Lighting a Candle in the Darkness
In the wake of the recent outbreak of COVID-19, the Supreme Court of India has ordered the release of all detainees who have completed two years in detention centers in Assam on a bond of Rs 500,000. 50,000 Indian nationals with two guarantees of this amount. In fact, the Supreme Court had ruled that only detainees who have completed more than three years of execution of the bond should be released, with the bond providing two guarantees of money. Is paid with. 1 lakh The Supreme Court’s compassionate order has also improved domestically and globally. In this article, we will talk about the conditions and rights of these detainees being violated, especially during the COVID-19 epidemic.
To understand the importance of the order, a little background of the situation is necessary. Under the auspices of the Supreme Court, the state government of Assam conducted a statewide exercise to identify and deport illegal immigrants, known as the “National Register of Citizens of Assam (NRC)”. On December 31, 2019, the final draft of the NRC was published and out of 30.3 million people, more than 1.9 million were excluded. The Union has the power to deport foreign nationals under Section 3 (2) (c) of the Foreigners Act 1946 for deportation of foreign nationals. And state governments have been given similar powers under Article 258 (1) of the Constitution. Although the NRC itself is seen as a methodological and administrative failure, what is even more troubling is the depressing and inhumane condition of the Assam concentration camps.

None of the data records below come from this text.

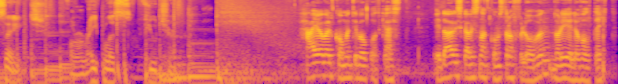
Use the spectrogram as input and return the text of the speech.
Face Age for a rapeless future. Hei og velkommen til vår podkast. I dag skal vi snakke om straffeloven når det gjelder voldtekt.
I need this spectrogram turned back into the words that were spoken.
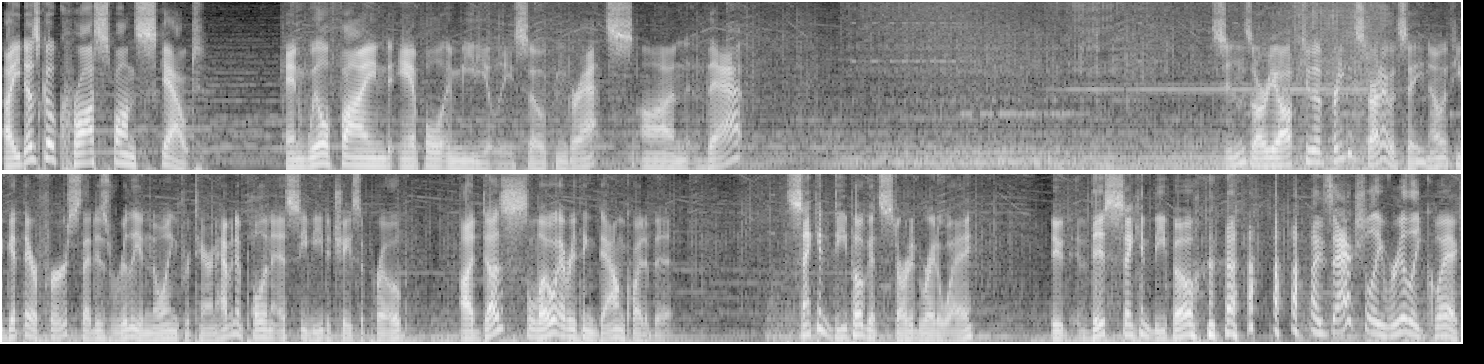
Uh, he does go cross-spawn Scout, and will find Ample immediately. So congrats on that. Ssinz's already off to a pretty good start, I would say. You know, if you get there first, that is really annoying for Terran. Having to pull an SCV to chase a probe uh, does slow everything down quite a bit. Second depot gets started right away. Dude, this second depot is actually really quick.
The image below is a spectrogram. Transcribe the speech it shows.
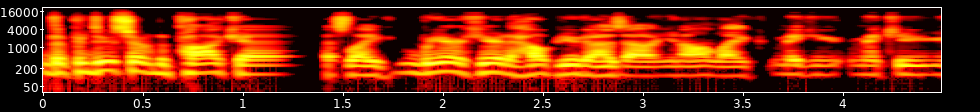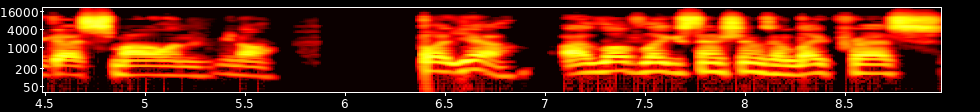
the producer of the podcast, like, we are here to help you guys out. You know, like, make you, make you, you guys smile and you know. But yeah, I love leg extensions and leg press,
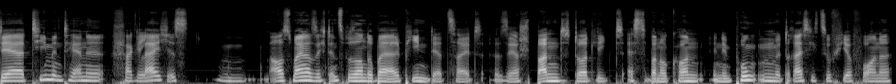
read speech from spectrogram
Der teaminterne Vergleich ist aus meiner Sicht insbesondere bei Alpine derzeit sehr spannend. Dort liegt Esteban Ocon in den Punkten mit 30 zu 4 vorne.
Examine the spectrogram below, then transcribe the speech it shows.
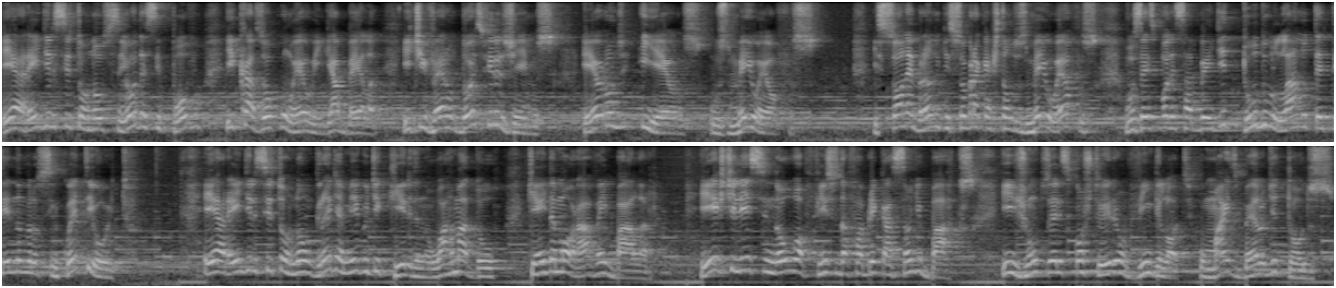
Earendil se tornou senhor desse povo e casou com Elwing, a Bela, e tiveram dois filhos gêmeos, Elrond e Elros, os meio-elfos. E só lembrando que sobre a questão dos meio-elfos, vocês podem saber de tudo lá no TT número 58. Earendil se tornou um grande amigo de Círdan, o Armador, que ainda morava em Valar. Este lhe ensinou o ofício da fabricação de barcos, e juntos eles construíram Vinglot, o mais belo de todos.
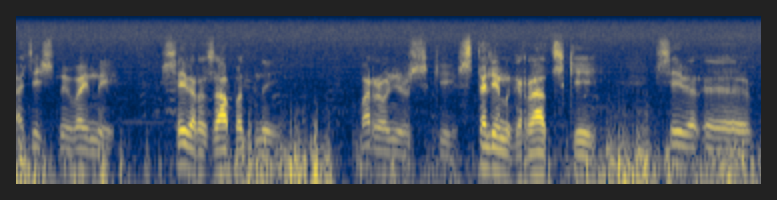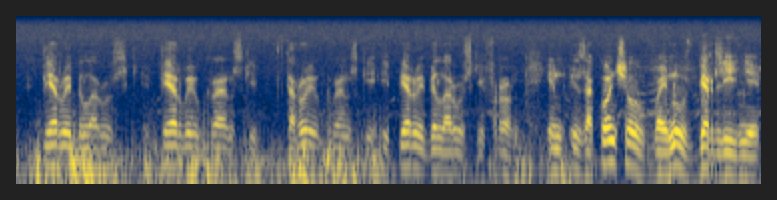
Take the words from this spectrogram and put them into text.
Отечественной войны. Северо-западный, Воронежский, Сталинградский, север, э, первый белорусский, первый украинский, второй украинский и первый белорусский фронт. И, и закончил войну в Берлине.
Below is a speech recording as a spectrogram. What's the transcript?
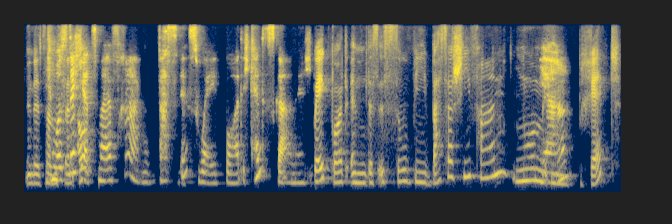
Ich muss dich jetzt mal fragen, was ist Wakeboard? Ich kenne das gar nicht. Wakeboard, ähm, das ist so wie Wasserskifahren, nur mit ja. einem Brett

More than 1,000 people are being held in six detention centers in Assam, according to figures provided by the Union Home Ministry. While Assam is in the midst of a controversial phase of COVID-19 transfer, with 34 positive cases reported, it is feared that if the situation escalates, detainees in detention centers will suffer the most, as they lack basic hygiene and medical care. There is also a lack of facilities. . A recent Amnesty International report highlighted the large number of detention centers where detainees are forced to live without basic amenities. This is in violation of Article 25 of the Universal Declaration of Human Rights, 1948, which promises a decent standard of living for their health and well-being.
The Constitution of India guarantees that due to the indifference of the state government, detainees are deprived of their basic right to life and personal liberty. Denial of fundamental rights in a detention center in any form or form of detention is a violation of the Body of Principles for the Protection of All Persons under Articles 1, 3, 4 and 6, in addition to civil and Articles 7 and 9 of the International Covenant on Political Rights, 1966 and Articles 5 and 9 of the UDHR. Also, Guideline 6 of the UNHCR Detention Guidelines, 2012 provides that illegal immigrants will not be detained indefinitely, but there is no upper limit in the Foreigners Act of India 1946. Is not specified.
In this context, the Supreme Court’s ruling is significant and clarifies the legitimacy of the right to life, guaranteed by the Constitution, for both citizens and non-citizens. The Supreme Court has interpreted the “right to life” in the union of Francis Corley Mullen v. Administrator to include the right to life with human dignity and the right to all basic necessities of life. In the state of Punjab vs. MS. Chawla, the Supreme Court ruled that the “right to life” includes the right to health and medical care. The court order upholds the human rights of detainees under UDHR and ICCPR, both of which have been ratified by the Union of India.
With the implementation of the Citizenship (Amendment) Act, 2019 and the Home Minister’s promise to conduct NRCs across the country, the Supreme Court’s counterpart and sympathetic stance in the context of the rights of illegal immigrants is being welcomed. In these troubled times of epidemics, the most vulnerable people in the world are homeless refugees, while there are serious concerns about their well-being. In such a situation, this order of the Supreme Court, which provides relief to immigrants for the protection of national security, has become a ray of hope in the sea of human rights jurisprudence.